A novel explanation was offered for Israel’s chronic traffic congestion at a Knesset committee meeting on Thursday when an expert on transportation issues said that the country’s shape was largely to blame.
Dr. Moshe Becker from the Israel Association for Intelligent Transportation Systems told members of the Knesset Science and Technology Committee that Israel’s long, thin shape contributed to the problem. “Were Israel circular or rectangular, there would have been twice as many roads,” Globes quoted him as saying.
To be sure, Becker did not stop there. Human error also played its part, he said:
“In addition, Israel did not plan in advance where the level of motorization would increase, and did not properly plan its population distribution. Not enough use is made of knowledge in order to develop plans wisely. The Tel Aviv light rail should have been operating 30 years ago. Only a complete plan including integration of light railways in metropolitan areas and convenient moving from one form of transportation to another will make a change.”
Committee chairman MK Uri Maklev (United Torah Judaism) opened the discussion by saying that the purpose of the session was not to go over the statistics, which are more or less known, but to delve into causes and solutions.

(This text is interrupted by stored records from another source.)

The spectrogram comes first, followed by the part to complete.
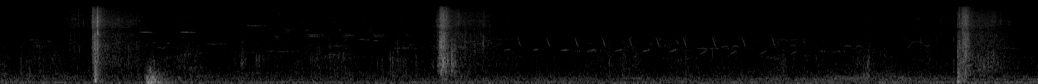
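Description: Spade digging up sod: a few sharp, short strikes and scrapes of the blade into turf and soil, about four in all, one of them a dull thud. Birds chirp faintly in the background.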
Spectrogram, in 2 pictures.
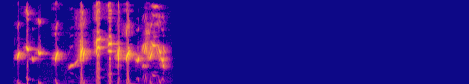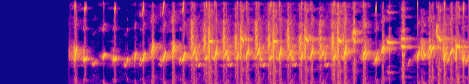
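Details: Goldfinch singing: a short burst of tinkling, high chirps, a pause of several seconds, then a long continuous stream of liquid twitters and fine buzzy trills.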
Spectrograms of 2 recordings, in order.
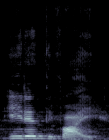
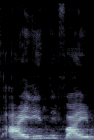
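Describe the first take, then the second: First: The word begins with a plain ee vowel. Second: The word begins with an eye diphthong. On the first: The speaker calls it wrong. "the learners pronounce it with identify" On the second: The speaker calls it right. "which should be pronounced identify"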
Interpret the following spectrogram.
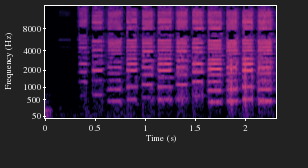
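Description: Musical Tesla coil playing a tune in short, buzzy notes, about seven a second, starting a moment in.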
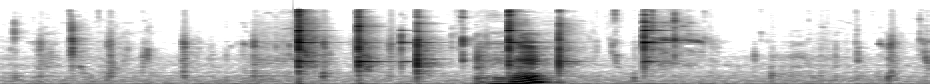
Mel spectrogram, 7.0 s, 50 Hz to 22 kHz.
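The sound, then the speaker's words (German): Cutlery clinks against a bowl while someone eats tomato salad that has marinated for two hours. A few sharp metallic taps stand out over quiet chewing and soft mouth sounds. “Tomatensalat? So, das Zeug hat jetzt 2 Stunden gezogen. Ich habe mir ein bisschen was in eine Schüssel getan. Und jetzt probieren wir mal, wie es schmeckt.”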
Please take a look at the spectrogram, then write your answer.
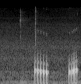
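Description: A sound effect from the video game Inscryption, from its attack-power puzzle, gives two short, low, croaking, rattling bursts, each under a quarter second, fairly faint over a quiet background.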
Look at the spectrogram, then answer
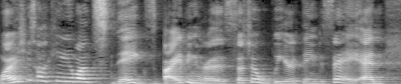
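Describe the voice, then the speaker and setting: Over noticeable background noise and audible room echo, a woman with an American accent talks at a fairly quick pace in a fairly high pitch. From United States. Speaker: vlogger. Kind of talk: casual vlog talk. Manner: conversational, animated.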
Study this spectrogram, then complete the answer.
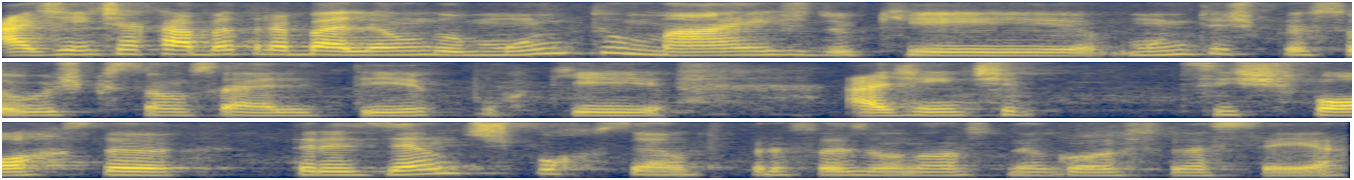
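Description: A woman speaks in an unremarkable speaking voice at medium pitch, with ordinary pitch variation. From Brazil. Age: 20s. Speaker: business founder. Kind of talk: interview.

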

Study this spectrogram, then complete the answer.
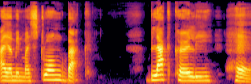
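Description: A woman's fairly low, fairly even voice at a very slow pace, broken by long, frequent pauses. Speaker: poet performing own piece. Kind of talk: spoken word poem. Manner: defiant, proud, declamatory; rhythmic, emphatic, repeating lines with warmth.

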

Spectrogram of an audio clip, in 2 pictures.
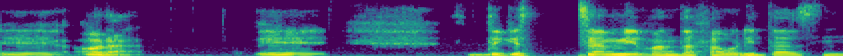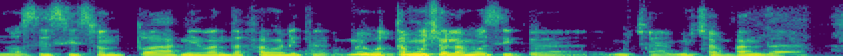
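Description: A fairly high-pitched male voice at a moderate pace with lively intonation. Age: 30s. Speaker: rock guitarist and chemistry teacher. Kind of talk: radio interview. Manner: halting, many repetitions.

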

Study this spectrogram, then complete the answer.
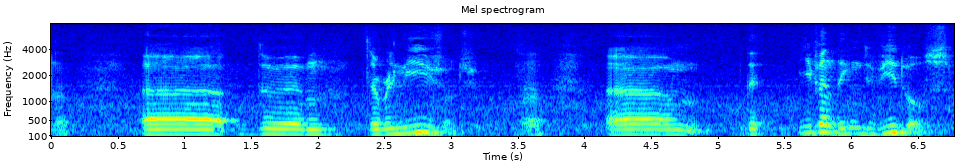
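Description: A man with a fairly high pitch and ordinary pitch variation speaks at a fairly slow pace, with long, frequent pauses. Audible room echo and noticeable background noise are present. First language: Portuguese. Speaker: philosophy professor. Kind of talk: debate. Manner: halting.

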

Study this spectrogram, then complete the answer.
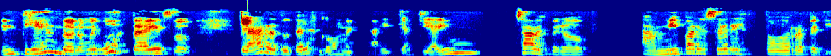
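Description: A woman's fairly high-pitched, ordinary speaking voice, with lively intonation at a fairly slow pace. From Venezuela, Barcelona (Anzoátegui, eastern). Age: 30s. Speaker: travel agent. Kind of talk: interview.

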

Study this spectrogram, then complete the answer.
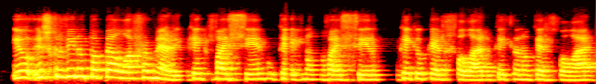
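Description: A woman with a European Portuguese accent talks at a very fast pace with hardly any pauses. Her voice is fairly high-pitched, with lively intonation. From Portugal. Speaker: diversity consultant and content creator. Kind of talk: interview conversation.

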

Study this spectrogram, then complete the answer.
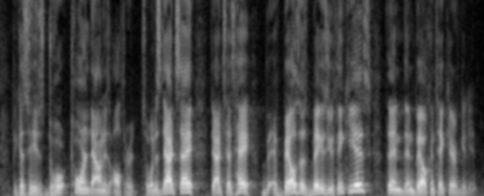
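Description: With an American accent and an ordinary speaking voice, a man at medium pitch talks at a fairly quick pace with lively intonation on a very clean recording with a silent background. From US. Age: 30s. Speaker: pastor. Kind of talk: sermon. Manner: casual, filler-heavy.

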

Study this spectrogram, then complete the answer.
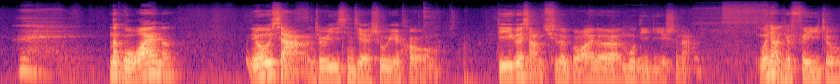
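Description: Delivered at a moderate pace with long, frequent pauses, the voice shows ordinary pitch variation and big swings in loudness, with audible room echo. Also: man, fairly high pitch for a man. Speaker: podcast host. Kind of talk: casual chat.

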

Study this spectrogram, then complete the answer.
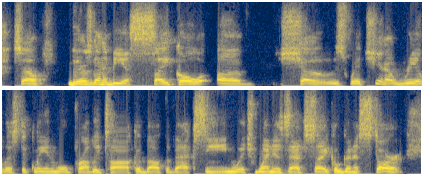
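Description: Using an unremarkable speaking voice, a man talks at a fairly quick pace with a fairly high pitch and fairly even intonation. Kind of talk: casual group chat. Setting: video call.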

“Everyone here, and especially those who were late, has encountered the traffic jams. The report is no surprise to us, but we came here to hear the reasons for it. On the one hand, we see that roads are being widened and developed, with light and heavy railways being added. On the other hand, there is no progress; and we only know that according to all the forecasts, the situation will get even worse.”
Dr. Robert Ishaq of the Technion Israel Institute of Technology Transportation Research Institute provided the committee members with the relevant data:

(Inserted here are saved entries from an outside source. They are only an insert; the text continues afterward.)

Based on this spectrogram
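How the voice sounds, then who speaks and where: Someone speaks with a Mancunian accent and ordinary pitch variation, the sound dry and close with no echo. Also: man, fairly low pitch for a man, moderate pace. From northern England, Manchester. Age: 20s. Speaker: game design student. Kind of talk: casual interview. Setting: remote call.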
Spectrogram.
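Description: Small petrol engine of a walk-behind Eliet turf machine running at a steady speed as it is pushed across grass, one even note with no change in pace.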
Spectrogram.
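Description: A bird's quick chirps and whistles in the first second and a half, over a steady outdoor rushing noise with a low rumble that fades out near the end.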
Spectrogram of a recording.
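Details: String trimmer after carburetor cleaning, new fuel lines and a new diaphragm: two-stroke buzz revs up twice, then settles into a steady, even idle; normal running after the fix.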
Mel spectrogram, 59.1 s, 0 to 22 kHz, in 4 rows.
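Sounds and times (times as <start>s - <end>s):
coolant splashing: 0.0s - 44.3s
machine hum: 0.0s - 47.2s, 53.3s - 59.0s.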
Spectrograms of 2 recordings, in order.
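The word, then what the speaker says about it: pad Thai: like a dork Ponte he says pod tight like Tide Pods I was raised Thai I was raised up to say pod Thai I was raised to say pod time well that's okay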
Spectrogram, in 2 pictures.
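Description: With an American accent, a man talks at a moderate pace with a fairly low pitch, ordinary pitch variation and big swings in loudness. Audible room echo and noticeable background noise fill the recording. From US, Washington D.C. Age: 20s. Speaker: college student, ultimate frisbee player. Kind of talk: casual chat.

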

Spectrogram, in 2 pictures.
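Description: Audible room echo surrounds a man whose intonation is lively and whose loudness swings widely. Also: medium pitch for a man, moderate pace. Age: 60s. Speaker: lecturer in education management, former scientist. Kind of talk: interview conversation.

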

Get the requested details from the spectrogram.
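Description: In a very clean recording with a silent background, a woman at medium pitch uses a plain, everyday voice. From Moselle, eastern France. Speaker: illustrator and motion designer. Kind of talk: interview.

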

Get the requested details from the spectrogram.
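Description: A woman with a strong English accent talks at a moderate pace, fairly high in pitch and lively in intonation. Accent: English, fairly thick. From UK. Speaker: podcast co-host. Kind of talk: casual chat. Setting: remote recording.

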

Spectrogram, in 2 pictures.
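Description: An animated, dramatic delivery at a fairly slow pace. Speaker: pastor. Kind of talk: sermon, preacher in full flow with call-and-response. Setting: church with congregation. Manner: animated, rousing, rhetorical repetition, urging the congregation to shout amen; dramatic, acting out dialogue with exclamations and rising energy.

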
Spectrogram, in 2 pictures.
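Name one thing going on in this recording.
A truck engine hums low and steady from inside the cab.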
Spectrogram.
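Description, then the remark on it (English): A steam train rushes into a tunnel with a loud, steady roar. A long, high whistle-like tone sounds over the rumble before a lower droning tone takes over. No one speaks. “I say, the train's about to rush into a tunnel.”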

“We provide 467 parking places per 1,000 work places in the main business center in Tel Aviv, more than in the other cities examined in the OECD report. A rigorous parking standard went into effect here only last year, 15 years too late, and it will take the same length of time before it has an effect. The effective speed in public transportation is very low in comparison with these countries, and this keeps people away from public transportation — 25 percent use it in Israel, compared with a worldwide average of 60 percent and 80 percent in New York. We have no nationwide railway network. There are 15 suburban railway lines, 10 subway lines and nine light railway lines in Berlin.”

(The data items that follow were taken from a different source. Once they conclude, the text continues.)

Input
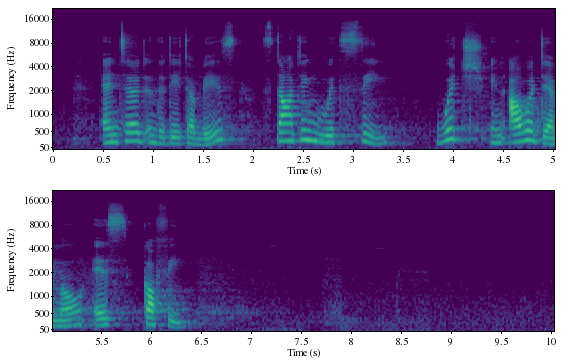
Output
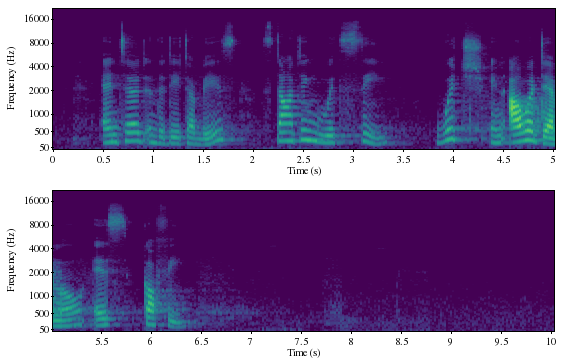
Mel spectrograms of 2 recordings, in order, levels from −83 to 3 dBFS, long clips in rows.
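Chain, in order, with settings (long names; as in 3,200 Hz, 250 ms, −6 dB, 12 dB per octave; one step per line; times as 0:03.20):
0:03.97–0:05.07: parametric band 1,100 Hz +2 dB → +13.5 dB 2.7 octaves
level −2.5 dB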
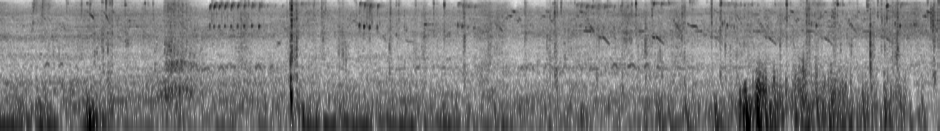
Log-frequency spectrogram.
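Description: Horses, including large mares, move about outdoors during training, with hoof clops and thuds over a busy, noisy background and some voices nearby.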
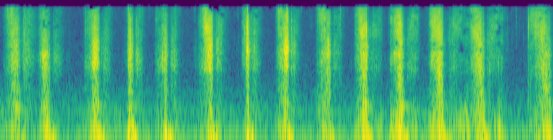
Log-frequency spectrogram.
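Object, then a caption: Frozen shaved ice in a plastic cup, wooden stick. A wooden stick scrapes and digs into a full plastic cup of orange frozen shaved ice. Bright, crunchy scraping strokes repeat at a loosely regular pace, each short and gritty with quiet gaps between.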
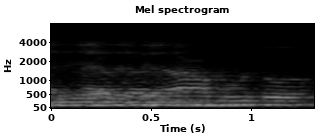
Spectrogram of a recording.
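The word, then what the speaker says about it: إِيَّاكَ نَعْبُدُ: itu, tidak seperti itu, tapi tengah-tengah kita membacanya, tengah-tengah sesuai dengan itunya. Iyyaka na'budu. Iyyaka na'budu seperti itu. Iyyaka na'budu. Bukan juga terlalu tipis seperti orang Turki baca, bukan juga seperti yang biasanya kita baca.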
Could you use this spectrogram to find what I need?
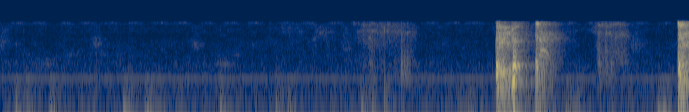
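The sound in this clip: Coughing and throat clearing from a person with an itchy throat. Faint clicks and a soft throat clearing come first, then several loud, harsh cough bursts arrive in quick succession, followed by a fainter one and a final sharp cough.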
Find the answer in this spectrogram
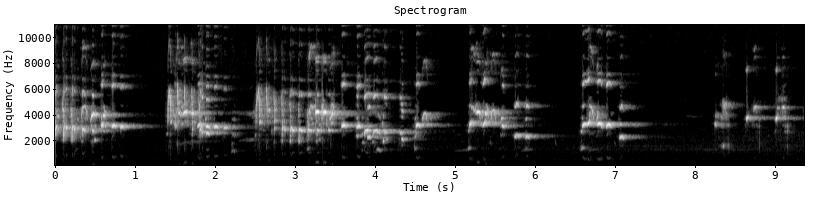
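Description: A bald eagle gives high, thin chittering bursts, each a rapid series of squeaky piping notes falling in pitch, repeated about every second or two.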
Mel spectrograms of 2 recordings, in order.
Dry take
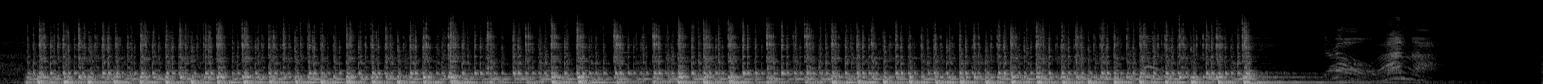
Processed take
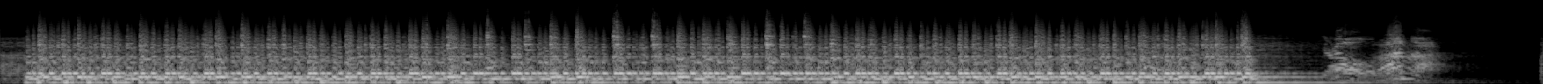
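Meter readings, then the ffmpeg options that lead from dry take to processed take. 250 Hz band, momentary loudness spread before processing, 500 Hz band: +12.0 dB, 12 LU, +15.5 dB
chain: -filter_complex "[0:a]adynamicsmooth=sensitivity=5:basefreq=2100,afftfilt=real='hypot(re,im)*cos(PI*b)':imag='0':win_size=2048:overlap=0.75,asplit=2[link_01][link_02];[link_02]highpass=frequency=720:poles=1,volume=32dB,asoftclip=type=tanh:threshold=-11dB[link_03];[link_01][link_03]amix=inputs=2:normalize=0,lowpass=frequency=2600:poles=1,volume=-6dB,volume=2dB"

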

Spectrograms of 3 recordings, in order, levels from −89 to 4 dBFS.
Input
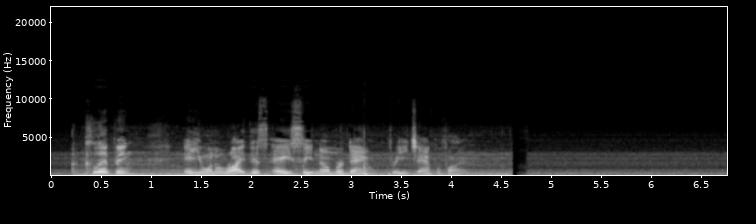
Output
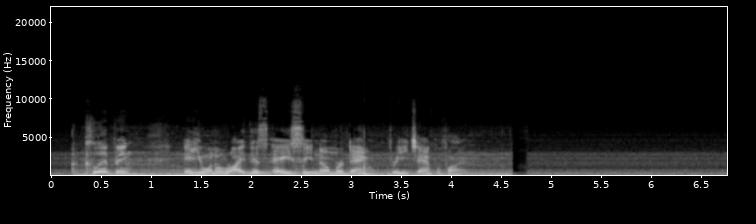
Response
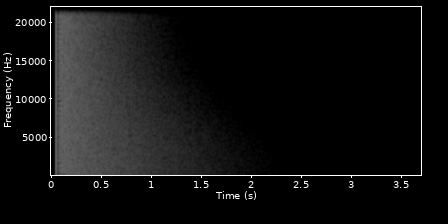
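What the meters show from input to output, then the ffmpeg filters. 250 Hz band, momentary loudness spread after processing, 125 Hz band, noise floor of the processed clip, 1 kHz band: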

Ishaq predicted that in 20 years, every user would spend one more hour on the road. “We’re losing NIS 20 billion a year,” he said. “We need a nationwide railway system and more diversified public transportation. It will cost NIS 200-250 billion to make up the gap between us and Western infrastructure. It will be worthwhile in the long run. In addition, travel sharing should be encouraged, and occupancy of passenger vehicles should be increased. Bicycle riders and pedestrians all over Israel should be encouraged.”
Politics has something to do with it too. MK Maklev faulted the state for “blocking shared transportation, which is part of the solution, for what appears to be unprofessional reasons of pressure from various groups. This will open new vistas. The prevailing idea is to do nothing in order to avoid making waves.”
He concluded the discussion: “We all agree that the solution is in public transportation. Rapid implementation is important, including suitable budgeting, rather than a project a minute. Otherwise, nothing we do will be enough. In view of the situation and what is liable to happen in the future, the government and the Ministry of Transport should declare a state of emergency. They should do the same thing in transportation that they did for housing; otherwise, the people in the housing will not be able to leave their homes; and we will find ourselves with a catastrophe.”